Fence guidelines – http://www.fairtrading.nsw.gov.au/ftw/Consumers/Product_and_service_safety/Pool_safety/Pool_fencing_requirements.page
- Know your limitations. Remember that many drown trying to assist others who are in danger. Don’t engage in risk-taking behaviour around waterways
- Raise awareness. Talk about what can be done and raise awareness with those around you. Specifically, if you have friends or family who did not grow up on the coast or near a waterway and therefore haven’t had the same levels of exposure, teach them what they can do (sharing this blog with them would be a good start).
- Remove pool toys from the pool when not in use. Pack away portable pools.
- Enrol your child (or yourself) in swimming lessons. Like most things, swimming lessons are not a ‘one size fits all’ approach and so be sure to choose the type of lessons that are most suitable.
- Have at least one ‘dedicated watcher’ at all times, to ensure everyone stays safe. Be sure that changes in dedicated watchers are communicated clearly amongst everyone. According to American Centers for Disease Control and Prevention (CDC), of the approximately 750 children who will drown next year, about 375 will do so within 22 metres of their parent or other adult. In 10 percent of those drownings, the adult will actually watch the child do it, having no idea it is happening; which brings us to our next point…
Drowning probably doesn’t look like what you’d expect it to
The reality is that the waving, splashing, and yelling that dramatic conditioning (television) prepares us to look for is rarely seen in real life. Drowning is almost always a deceptively quiet event. That being the case, would you know if someone was drowning right in front of you?
The Instinctive Drowning Response—so named by Francesco A. Pia, Ph.D. outlines the following points:
1. “Except in rare circumstances, drowning people are physiologically unable to call out for help”.
2. The mouths of drowning people are not above the surface of the water long enough for them to exhale, inhale, and call out for help.
3. Drowning people cannot wave for help. Nature instinctively forces them to extend their arms laterally and press down on the water’s surface.

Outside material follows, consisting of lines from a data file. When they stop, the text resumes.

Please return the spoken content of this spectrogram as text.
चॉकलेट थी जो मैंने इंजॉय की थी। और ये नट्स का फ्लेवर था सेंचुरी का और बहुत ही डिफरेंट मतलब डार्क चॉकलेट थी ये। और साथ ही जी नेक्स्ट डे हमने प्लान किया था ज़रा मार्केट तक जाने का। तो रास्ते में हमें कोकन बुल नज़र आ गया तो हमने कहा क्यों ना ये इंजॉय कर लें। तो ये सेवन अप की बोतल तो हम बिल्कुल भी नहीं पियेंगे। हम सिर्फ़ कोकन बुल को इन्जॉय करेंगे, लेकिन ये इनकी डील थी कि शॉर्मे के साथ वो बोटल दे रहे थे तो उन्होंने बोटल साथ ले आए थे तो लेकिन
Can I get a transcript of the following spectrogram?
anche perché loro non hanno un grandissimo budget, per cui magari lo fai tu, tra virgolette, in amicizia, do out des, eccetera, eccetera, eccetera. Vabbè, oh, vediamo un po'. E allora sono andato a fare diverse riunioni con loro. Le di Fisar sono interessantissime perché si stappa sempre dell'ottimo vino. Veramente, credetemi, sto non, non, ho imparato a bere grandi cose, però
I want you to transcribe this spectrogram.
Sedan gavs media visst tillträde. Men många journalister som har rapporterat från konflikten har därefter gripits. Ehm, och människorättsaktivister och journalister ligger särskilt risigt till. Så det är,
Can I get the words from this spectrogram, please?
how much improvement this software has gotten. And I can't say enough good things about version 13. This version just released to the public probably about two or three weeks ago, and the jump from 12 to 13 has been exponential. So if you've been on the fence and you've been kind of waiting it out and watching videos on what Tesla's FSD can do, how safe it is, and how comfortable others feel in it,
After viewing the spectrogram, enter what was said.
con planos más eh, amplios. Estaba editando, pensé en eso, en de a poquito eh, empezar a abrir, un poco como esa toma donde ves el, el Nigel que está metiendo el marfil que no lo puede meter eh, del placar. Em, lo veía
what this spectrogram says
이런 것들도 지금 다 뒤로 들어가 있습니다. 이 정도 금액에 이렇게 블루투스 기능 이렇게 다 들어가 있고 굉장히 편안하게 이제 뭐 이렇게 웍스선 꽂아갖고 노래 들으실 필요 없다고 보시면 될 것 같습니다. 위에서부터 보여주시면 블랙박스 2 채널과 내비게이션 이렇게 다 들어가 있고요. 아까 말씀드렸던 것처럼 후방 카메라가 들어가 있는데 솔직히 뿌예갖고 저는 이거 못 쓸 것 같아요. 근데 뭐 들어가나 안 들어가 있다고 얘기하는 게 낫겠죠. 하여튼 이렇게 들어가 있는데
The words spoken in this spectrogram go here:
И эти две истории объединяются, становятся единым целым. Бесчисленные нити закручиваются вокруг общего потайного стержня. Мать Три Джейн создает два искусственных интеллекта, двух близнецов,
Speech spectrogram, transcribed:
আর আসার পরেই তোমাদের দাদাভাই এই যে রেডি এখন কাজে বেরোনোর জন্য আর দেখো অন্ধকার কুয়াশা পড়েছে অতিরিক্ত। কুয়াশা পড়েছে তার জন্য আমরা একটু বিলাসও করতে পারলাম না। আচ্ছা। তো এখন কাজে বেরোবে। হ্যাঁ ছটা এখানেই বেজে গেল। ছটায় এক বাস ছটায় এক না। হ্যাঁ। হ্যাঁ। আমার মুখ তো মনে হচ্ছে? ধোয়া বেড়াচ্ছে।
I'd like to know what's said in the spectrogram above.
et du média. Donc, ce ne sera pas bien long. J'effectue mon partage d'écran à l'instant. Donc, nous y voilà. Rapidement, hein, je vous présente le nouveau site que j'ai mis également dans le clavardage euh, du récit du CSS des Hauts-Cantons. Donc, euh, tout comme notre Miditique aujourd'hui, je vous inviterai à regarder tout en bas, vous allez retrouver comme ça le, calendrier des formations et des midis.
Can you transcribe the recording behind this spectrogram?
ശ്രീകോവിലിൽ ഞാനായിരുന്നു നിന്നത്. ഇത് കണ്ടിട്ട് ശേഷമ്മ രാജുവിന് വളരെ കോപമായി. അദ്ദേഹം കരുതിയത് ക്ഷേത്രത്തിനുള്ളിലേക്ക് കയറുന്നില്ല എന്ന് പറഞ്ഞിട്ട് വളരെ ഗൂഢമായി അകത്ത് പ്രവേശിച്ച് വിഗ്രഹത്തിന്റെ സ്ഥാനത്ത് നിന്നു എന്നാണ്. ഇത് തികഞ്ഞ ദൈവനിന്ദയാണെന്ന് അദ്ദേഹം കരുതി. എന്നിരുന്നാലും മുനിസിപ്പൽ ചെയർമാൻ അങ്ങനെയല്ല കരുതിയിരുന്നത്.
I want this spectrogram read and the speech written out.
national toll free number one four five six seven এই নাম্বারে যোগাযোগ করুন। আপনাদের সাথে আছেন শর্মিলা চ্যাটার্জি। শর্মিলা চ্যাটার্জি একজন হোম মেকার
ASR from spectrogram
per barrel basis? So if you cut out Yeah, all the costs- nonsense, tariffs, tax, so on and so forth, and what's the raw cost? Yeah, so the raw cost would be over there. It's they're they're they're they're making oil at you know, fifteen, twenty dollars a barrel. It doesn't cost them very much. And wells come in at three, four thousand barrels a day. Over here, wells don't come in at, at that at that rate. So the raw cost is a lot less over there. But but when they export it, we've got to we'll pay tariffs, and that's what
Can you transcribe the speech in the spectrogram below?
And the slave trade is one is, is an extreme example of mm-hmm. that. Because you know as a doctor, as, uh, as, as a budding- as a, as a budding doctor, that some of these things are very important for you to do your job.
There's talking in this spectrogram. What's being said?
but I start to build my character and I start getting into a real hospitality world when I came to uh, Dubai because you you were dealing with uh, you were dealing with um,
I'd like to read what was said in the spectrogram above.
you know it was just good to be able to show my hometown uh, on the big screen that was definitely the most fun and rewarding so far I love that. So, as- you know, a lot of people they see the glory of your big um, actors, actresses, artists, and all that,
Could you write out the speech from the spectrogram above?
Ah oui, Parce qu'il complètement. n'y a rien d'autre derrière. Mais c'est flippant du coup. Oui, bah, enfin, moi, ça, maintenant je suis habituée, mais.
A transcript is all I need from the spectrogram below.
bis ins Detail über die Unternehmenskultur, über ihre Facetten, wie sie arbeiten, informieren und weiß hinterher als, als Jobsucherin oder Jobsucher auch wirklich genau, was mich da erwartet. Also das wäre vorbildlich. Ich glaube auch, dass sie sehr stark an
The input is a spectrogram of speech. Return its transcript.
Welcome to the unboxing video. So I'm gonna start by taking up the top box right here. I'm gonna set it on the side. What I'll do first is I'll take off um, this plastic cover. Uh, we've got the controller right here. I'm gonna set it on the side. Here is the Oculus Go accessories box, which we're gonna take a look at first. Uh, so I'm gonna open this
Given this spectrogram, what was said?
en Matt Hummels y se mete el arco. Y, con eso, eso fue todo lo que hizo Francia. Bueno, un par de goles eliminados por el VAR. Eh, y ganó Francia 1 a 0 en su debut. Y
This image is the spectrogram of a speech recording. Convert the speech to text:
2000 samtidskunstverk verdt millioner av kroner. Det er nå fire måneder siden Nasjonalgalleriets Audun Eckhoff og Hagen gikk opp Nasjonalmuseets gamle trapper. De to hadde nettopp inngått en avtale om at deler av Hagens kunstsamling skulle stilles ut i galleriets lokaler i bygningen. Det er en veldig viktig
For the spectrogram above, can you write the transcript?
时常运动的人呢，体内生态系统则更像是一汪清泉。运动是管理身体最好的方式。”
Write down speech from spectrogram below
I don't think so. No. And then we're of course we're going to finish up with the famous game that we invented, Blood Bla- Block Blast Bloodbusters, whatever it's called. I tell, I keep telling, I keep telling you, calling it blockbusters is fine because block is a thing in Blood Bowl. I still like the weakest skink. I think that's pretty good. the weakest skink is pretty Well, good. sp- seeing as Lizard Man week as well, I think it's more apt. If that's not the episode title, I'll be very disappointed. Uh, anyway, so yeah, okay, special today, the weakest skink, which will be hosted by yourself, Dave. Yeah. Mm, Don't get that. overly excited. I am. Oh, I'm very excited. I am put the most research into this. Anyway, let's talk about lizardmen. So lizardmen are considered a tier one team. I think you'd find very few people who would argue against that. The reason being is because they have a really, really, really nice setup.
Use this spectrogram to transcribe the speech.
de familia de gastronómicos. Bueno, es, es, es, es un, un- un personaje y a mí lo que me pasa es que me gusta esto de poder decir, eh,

4. Throughout the Instinctive Drowning Response, drowning people cannot voluntarily control their arm movements. Physiologically, drowning people who are struggling on the surface of the water cannot stop drowning and perform voluntary movements such as waving for help, moving toward a rescuer, or reaching out for a piece of rescue equipment.
5. From beginning to end of the Instinctive Drowning Response people’s bodies remain upright in the water, with no evidence of a supporting kick. Unless rescued by a trained lifeguard, these drowning people can only struggle on the surface of the water from 20 to 60 seconds before submersion occurs.
So what should you look out for?
- Head low in the water, mouth at water level.
- Head tilted back with mouth open.
- Eyes glassy and empty, unable to focus.
- Eyes closed.
- Hair over forehead or eyes.
- Not using legs—vertical.
- Hyperventilating or gasping.
- Trying to swim in a particular direction but not making headway.
- Trying to roll over on the back.
- Appear to be climbing an invisible ladder.
How can you learn more about wandering and drowning prevention?
As of January 2018, Autism Swim will be offering online training and resources to parents around Australia, so they can do everything they can to keep their little ones safe. You can receive monthly resources from us which aim to mitigate all of the associates risks. This is the first of its kind in Australia and there is already a waiting list; so if you’d like to be added, please email us firstname.lastname@example.org to ensure you don’t miss out!
If you would like any further information on the contents contained above, send us an email (email@example.com), and we would be more than happy to assist. We can also point you in the direction of counselling services if you have experienced a traumatic event.
PLEASE STAY SAFE.
The team at AS.